> _TASK INPUT_
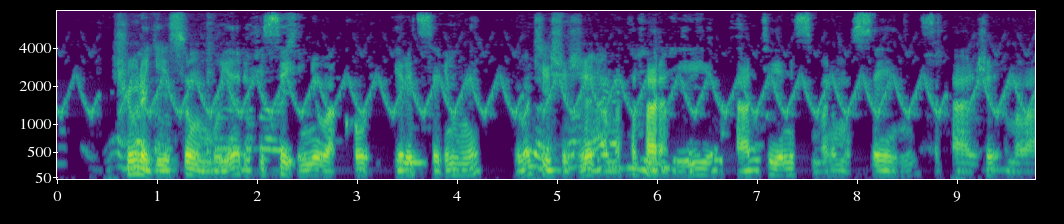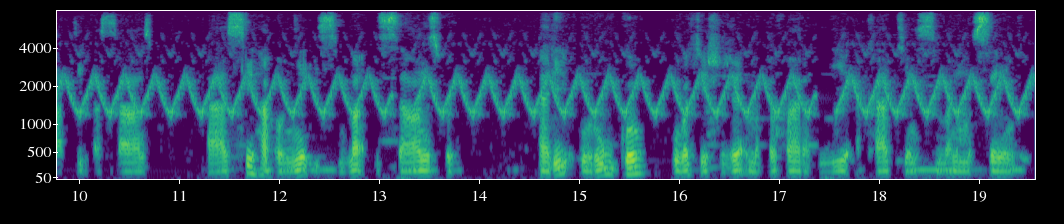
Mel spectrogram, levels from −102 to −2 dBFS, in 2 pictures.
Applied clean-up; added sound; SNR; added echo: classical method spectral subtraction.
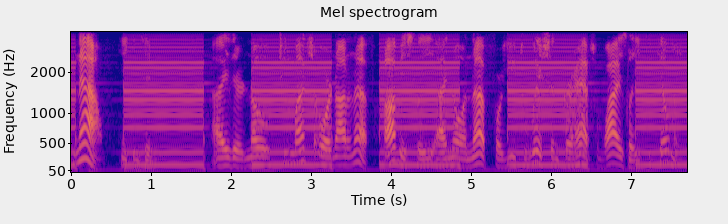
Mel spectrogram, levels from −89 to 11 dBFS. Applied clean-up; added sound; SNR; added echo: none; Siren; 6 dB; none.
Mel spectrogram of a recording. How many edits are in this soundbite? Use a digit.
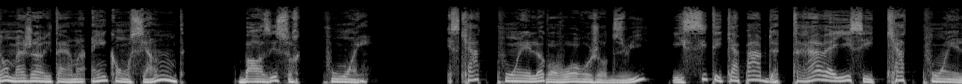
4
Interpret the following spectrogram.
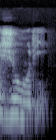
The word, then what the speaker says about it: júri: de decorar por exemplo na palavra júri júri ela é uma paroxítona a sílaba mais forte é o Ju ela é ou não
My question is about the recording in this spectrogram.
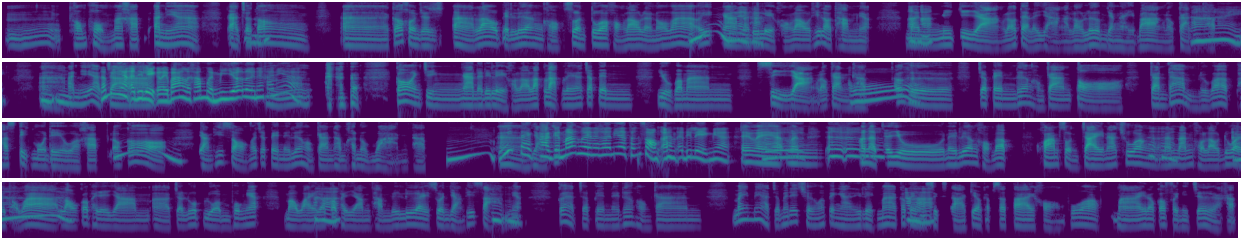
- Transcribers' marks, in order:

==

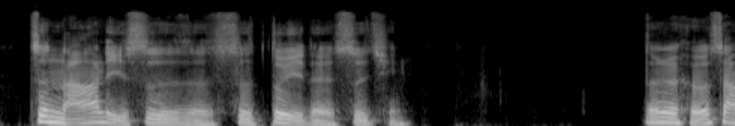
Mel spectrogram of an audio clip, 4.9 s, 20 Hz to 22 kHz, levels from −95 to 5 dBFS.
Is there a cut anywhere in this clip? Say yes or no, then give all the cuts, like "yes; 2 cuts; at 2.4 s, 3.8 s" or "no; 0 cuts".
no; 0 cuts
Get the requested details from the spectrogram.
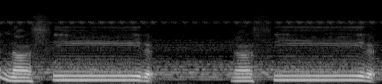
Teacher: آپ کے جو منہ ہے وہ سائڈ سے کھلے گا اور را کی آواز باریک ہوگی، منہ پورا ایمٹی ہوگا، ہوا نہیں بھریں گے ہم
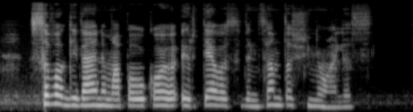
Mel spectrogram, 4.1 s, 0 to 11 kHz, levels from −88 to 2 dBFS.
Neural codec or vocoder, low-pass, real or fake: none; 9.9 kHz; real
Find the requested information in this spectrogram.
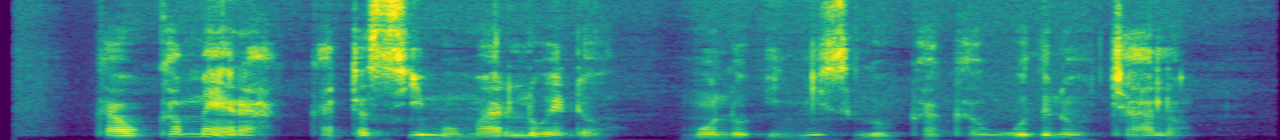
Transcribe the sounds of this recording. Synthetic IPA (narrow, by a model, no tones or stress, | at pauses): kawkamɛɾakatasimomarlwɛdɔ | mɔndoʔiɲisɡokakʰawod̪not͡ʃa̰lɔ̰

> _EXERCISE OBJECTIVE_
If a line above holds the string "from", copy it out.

> _RESULT OF THIS TASK_
Mel spectrogram, levels from −102 to −2 dBFS, in 2 pictures.
Mel spectrogram, levels from −89 to 11 dBFS. Applied clean-up; added sound; SNR; added echo: none; Siren; 6 dB; none.
Mel spectrogram of an audio clip, 4.9 s, 20 Hz to 22 kHz, levels from −95 to 5 dBFS.
Get the requested details from the spectrogram.
Mel spectrogram, 4.1 s, 0 to 11 kHz, levels from −88 to 2 dBFS.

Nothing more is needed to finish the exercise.